- Exercise details: Retype, without changes, every line from the line that contains "Speech from the" through the final line of the records. Exclude pictures.

##### Information given #####

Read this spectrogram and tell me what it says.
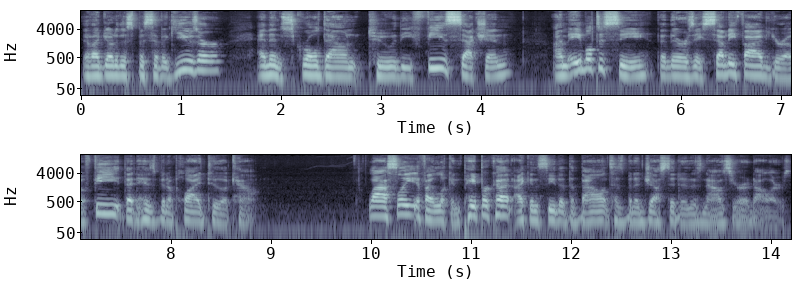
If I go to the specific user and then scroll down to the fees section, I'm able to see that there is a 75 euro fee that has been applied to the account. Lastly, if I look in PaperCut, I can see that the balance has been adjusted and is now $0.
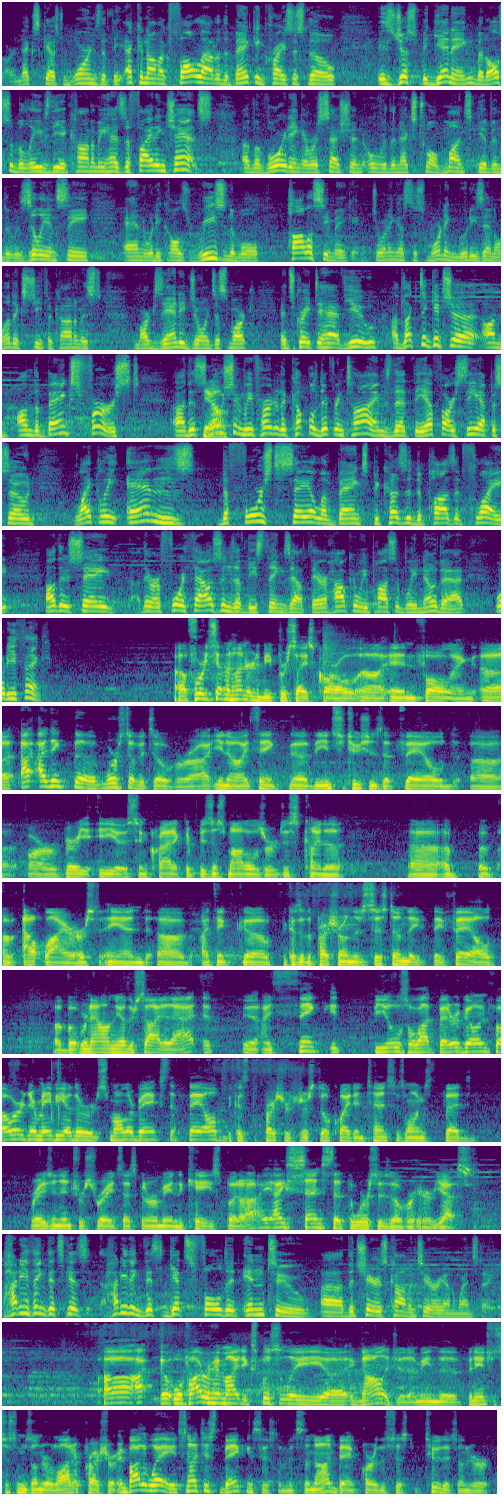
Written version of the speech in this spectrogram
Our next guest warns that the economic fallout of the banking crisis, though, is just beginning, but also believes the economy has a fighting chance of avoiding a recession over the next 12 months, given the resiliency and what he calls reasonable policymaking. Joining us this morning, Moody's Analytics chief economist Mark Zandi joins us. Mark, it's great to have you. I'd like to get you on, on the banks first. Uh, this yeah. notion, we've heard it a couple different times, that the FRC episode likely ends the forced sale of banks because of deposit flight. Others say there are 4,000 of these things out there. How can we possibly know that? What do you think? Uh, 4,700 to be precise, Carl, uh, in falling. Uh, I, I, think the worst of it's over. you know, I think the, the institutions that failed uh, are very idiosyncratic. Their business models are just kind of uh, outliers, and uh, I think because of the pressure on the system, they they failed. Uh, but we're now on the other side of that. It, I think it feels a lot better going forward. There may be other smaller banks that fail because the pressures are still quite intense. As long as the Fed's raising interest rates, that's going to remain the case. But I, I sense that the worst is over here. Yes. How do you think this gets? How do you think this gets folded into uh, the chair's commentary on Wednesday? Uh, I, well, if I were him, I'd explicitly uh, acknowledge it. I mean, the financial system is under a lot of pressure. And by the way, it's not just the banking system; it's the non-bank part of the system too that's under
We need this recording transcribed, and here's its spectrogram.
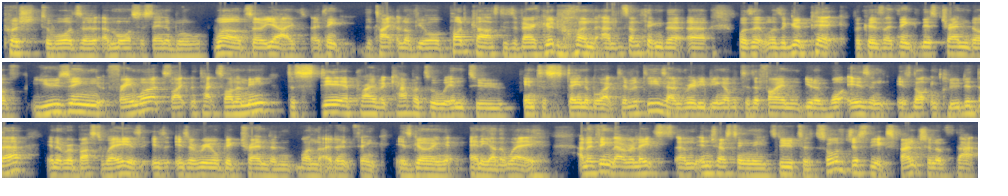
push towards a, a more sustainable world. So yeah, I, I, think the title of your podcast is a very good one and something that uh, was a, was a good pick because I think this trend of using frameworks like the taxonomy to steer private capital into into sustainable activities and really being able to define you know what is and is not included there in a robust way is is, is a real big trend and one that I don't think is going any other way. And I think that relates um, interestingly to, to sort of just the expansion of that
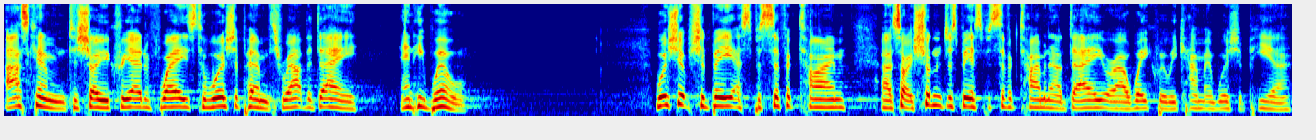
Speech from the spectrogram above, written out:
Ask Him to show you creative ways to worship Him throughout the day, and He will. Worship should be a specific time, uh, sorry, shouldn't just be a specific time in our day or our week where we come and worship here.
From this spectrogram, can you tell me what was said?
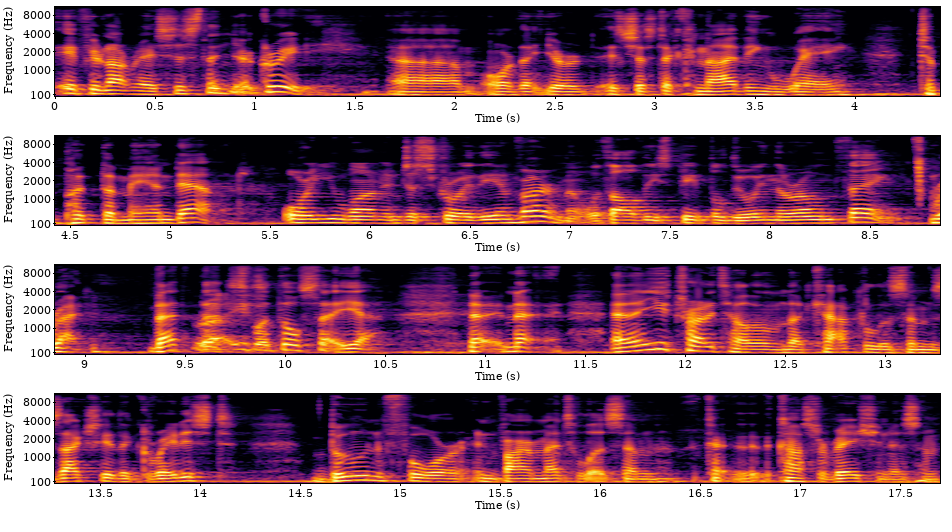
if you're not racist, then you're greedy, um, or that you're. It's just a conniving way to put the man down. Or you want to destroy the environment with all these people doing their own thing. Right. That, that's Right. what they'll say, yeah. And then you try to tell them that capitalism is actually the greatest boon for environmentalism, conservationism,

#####

- Result of the task:
Speech from the spectrogram above, written out:
Ask Him to show you creative ways to worship Him throughout the day, and He will. Worship should be a specific time, uh, sorry, shouldn't just be a specific time in our day or our week where we come and worship here.
From this spectrogram, can you tell me what was said?
if you're not racist, then you're greedy, um, or that you're. It's just a conniving way to put the man down. Or you want to destroy the environment with all these people doing their own thing. Right. That, that's Right. what they'll say, yeah. And then you try to tell them that capitalism is actually the greatest boon for environmentalism, conservationism,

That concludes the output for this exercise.